Renault Group

The All-new Austral : the sound of quality

6 July 2022
Industry & quality

The quality built into the All-new Renault Austral, which was revealed this March, goes far beyond the choice of materials and the state-of-the-art on-board technology. Each detail was scrutinised to push the envelope further than ever. Olivier, an expert in perceived quality, explains the work he carried out on one of the emblematic interior design features in the first SUV of Renault’s Nouvelle Vague: its sliding hand rest – and what makes sliding it so exciting.


The first thing that strikes you when you slip into the All-new Austral’s high-tech cockpit is the harmony. The next thing that catches your eye is the mesmerising OpenR screen that wakes up with its welcoming sounds. The third stylish feature you can’t miss is a designer unit in the automatic-transmission versions: an ergonomic, sliding hand rest. It guides your hand into exactly the right position to use the multimedia screen and the “piano” buttons beneath it. But the feeling when you handle this moving rest is something else. Olivier told us how he made that happen.

An expert in perceived quality is tasked with building value into basic functions and triggering positive emotions where you least expect them.

Expert in perceived quality at Renault

Shining a spotlight on an emblematic designer unit

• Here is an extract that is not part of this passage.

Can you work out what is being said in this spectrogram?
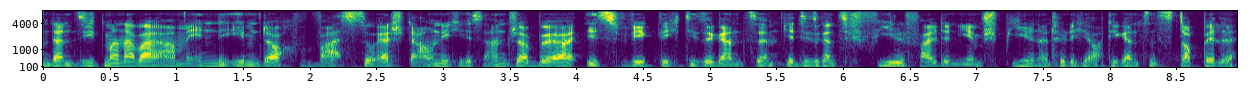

Olivier’s job as expert in perceived quality takes a lot of subtlety: he makes sure every new model in the Renault range is consistent all round, and that the various parts of the vehicle body and passenger compartment add up to a stunning whole. He checks the quality of the materials, supervises the entire process to turn the image on the drawing board into a road-ready car, checks the movements are smooth and the surfaces flush, makes sure the moving parts are easy to use and finds ways of tantalising users.

The All-new Renault Austral SUV, which will reach the market next autumn, is no exception. Olivier and his colleagues scrutinised it from every angle to raise its quality to outstanding levels.

“We worked on all the moving parts in the All-new Austral. But, if I had to mention one, it would be the sliding hand rest,” he confides.

We had a fantastic multifunctional designer unit on the central console, but moving it back and forth wasn’t especially exhilarating. The head of Interior Design and I thought about how to make it more appealing.

The sliding hand rest, an emblematic design unit, at the centre of the All-new Renault Austral’s cruising console

The sound was the key

Adding notches and the sounds that they make when you move the hand rest back and forth soon became the obvious way to go.

Straight away, we thought of adding a sound to go with the hand rest’s movements: a befitting, somewhat metallic ‘notch’ sound.

Olivier knew exactly what he wanted it to sound like, but he had to find words to describe a sensation to the rest of the teamNot a simple matter! Fortunately, he is also into other kinds of mechanisms and found the one he needed to make them “hear” what he meant.

He is a watch enthusiast – digital ones because they are practical and automatic ones because he finds their precise mechanisms and exquisite finish fascinating. And he happened to be wearing one that made exactly the sound he had in mind.

The watch I wear to do sports has a ratcheting bezel. I happened to turn it and heard the exact sound I was thinking of for the sliding system in the Austral’s hand rest. It’s a beautiful sound; you can hear the quality workmanship and precision craftmanship.

It was one of Olivier’s watches, which has a ratcheting bezel, that pointed him to the sound he wanted for the sliding hand rest in the All-new Renault Austral.

Precision and control:
the two operative words in perceived quality

The project team and Design team instantly loved the idea, and everyone got to work to create the notching and appealing metallic sound it makes, based on the principle in the ratcheting watch bezel. They built 13 evenly spaced notches into the hand rest’s sliding mechanism, to create a feeling of millimetre-accurate settings and a pleasing sound to go with it.

The development teams worked swiftly and efficiently on a notch system for the sliding mechanism to create a pleasing sound when users adjust the All-new Renault Austral’s hand rest.

Ultimately, you feel it’s no longer just a part that slides back and forth: it’s a unit you can control precisely, that makes you feel something, that is completely consistent with the notion of perceived quality in a vehicle.

Olivier has no doubt that working on moving parts’ sounds adds real value for users.

We’re really proud of the result and can’t wait for future owners of the Austral to start enjoying the sliding hand rest’s movement.

He is working on including the same sound principle in several future vehicles in Renault’s range, which will be revealed soon.